However, in the last years, we started also to use some Byzantine melodies, and they gain popularity, and people starts appreciating them. But we use them generally on a linear notation, not on the Byzantine one.
This is only an abstract. I believe that in reality the situation is more complex.
Subject: Re: Choral music in Romania

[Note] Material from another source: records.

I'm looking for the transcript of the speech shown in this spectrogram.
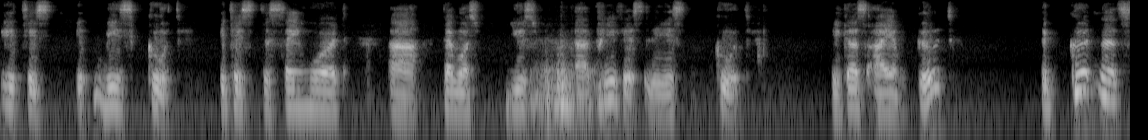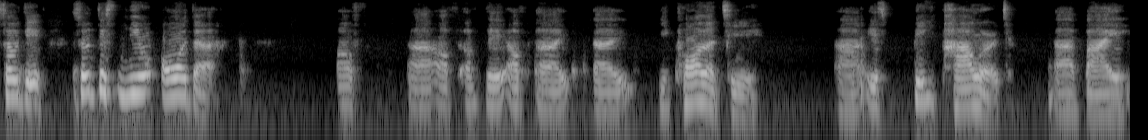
It is it means good. It is the same word uh, that was used uh, previously is good because I am good. The goodness, so the so this new order of uh, of of the of uh, uh, equality uh, is being powered by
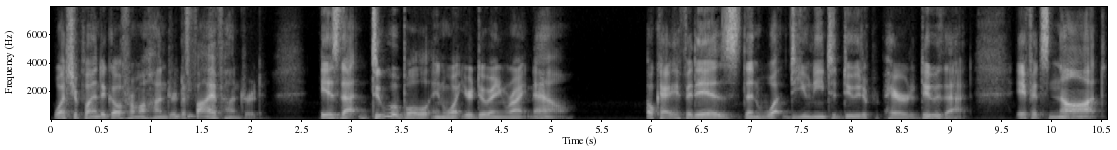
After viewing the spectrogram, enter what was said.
What's your plan to go from 100 to 500? Is that doable in what you're doing right now? Okay, if it is, then what do you need to do to prepare to do that? If it's not,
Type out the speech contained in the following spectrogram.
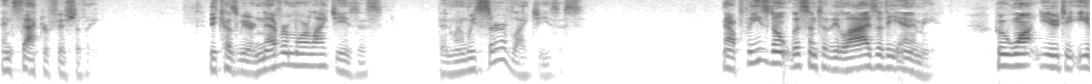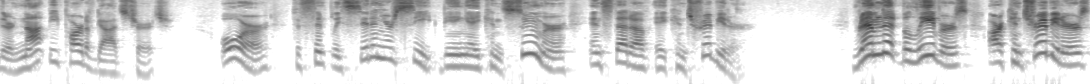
and sacrificially? Because we are never more like Jesus than when we serve like Jesus. Now, please don't listen to the lies of the enemy who want you to either not be part of God's church or to simply sit in your seat being a consumer instead of a contributor. Remnant believers are contributors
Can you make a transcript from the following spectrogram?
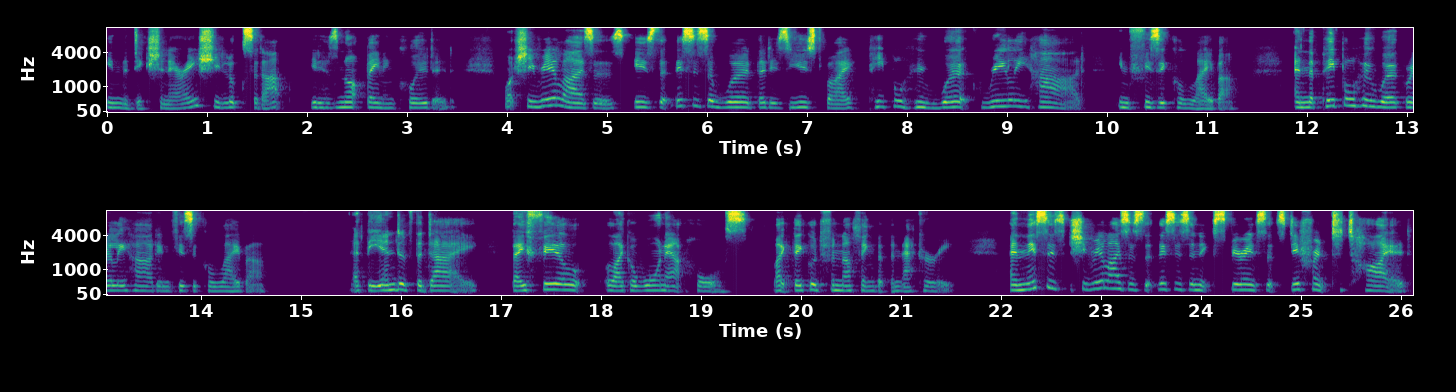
in the dictionary, she looks it up, it has not been included. What she realizes is that this is a word that is used by people who work really hard in physical labor. And the people who work really hard in physical labor, at the end of the day, they feel like a worn out horse, like they're good for nothing but the knackery. And this is, she realizes that this is an experience that's different to tired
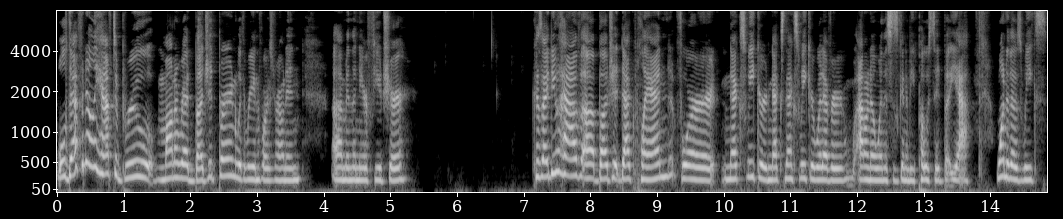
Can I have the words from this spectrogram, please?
We'll definitely have to brew mono red budget burn with reinforced Ronin um, in the near future because I do have a budget deck planned for next week or next next week or whatever. I don't know when this is going to be posted, but yeah, one of those weeks.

I don't believe that it's quite accurate to say that Cuntanu *composed* the chant used in Banat and Transylvania. The title page of his book _Cantarile Bisericesce dupa melodiile celor opt-glasuri_ describes the music as '_culese, puse pe note si arangeate de Dimitrie Cuntanu_' (which being interpreted, ye Anglos, is 'compiled, set in notes, and arranged by D.C.'). And Cuntanu is only one of the compilers of this variety of chant. He noted down the version sung in Sibiu; the chant varies a bit from place to place, as is characteristic of oral-traditional music. In fact, it is noticeably similar to the Serbian _crkveno pojanje_, and must have originated with the latter. Like the pojanje, this sort of chant was recorded and published only in the second half of the nineteenth century, but must be considerably older than that. It came into use for the same reason: training in Byzantine chant could be maintained in an eastern zone including Bulgaria, part at least of modern FYROMacedonia, Wallachia, and Moldavia; but not in a western zone including Serbia, Banat, and Transylvania. So the West developed a simpler variety, Byzantine-based but tranmissible orally. There is a somewhat extensive bibliography of collections of this chant, although most of it is entirely unavailable in North America, alas.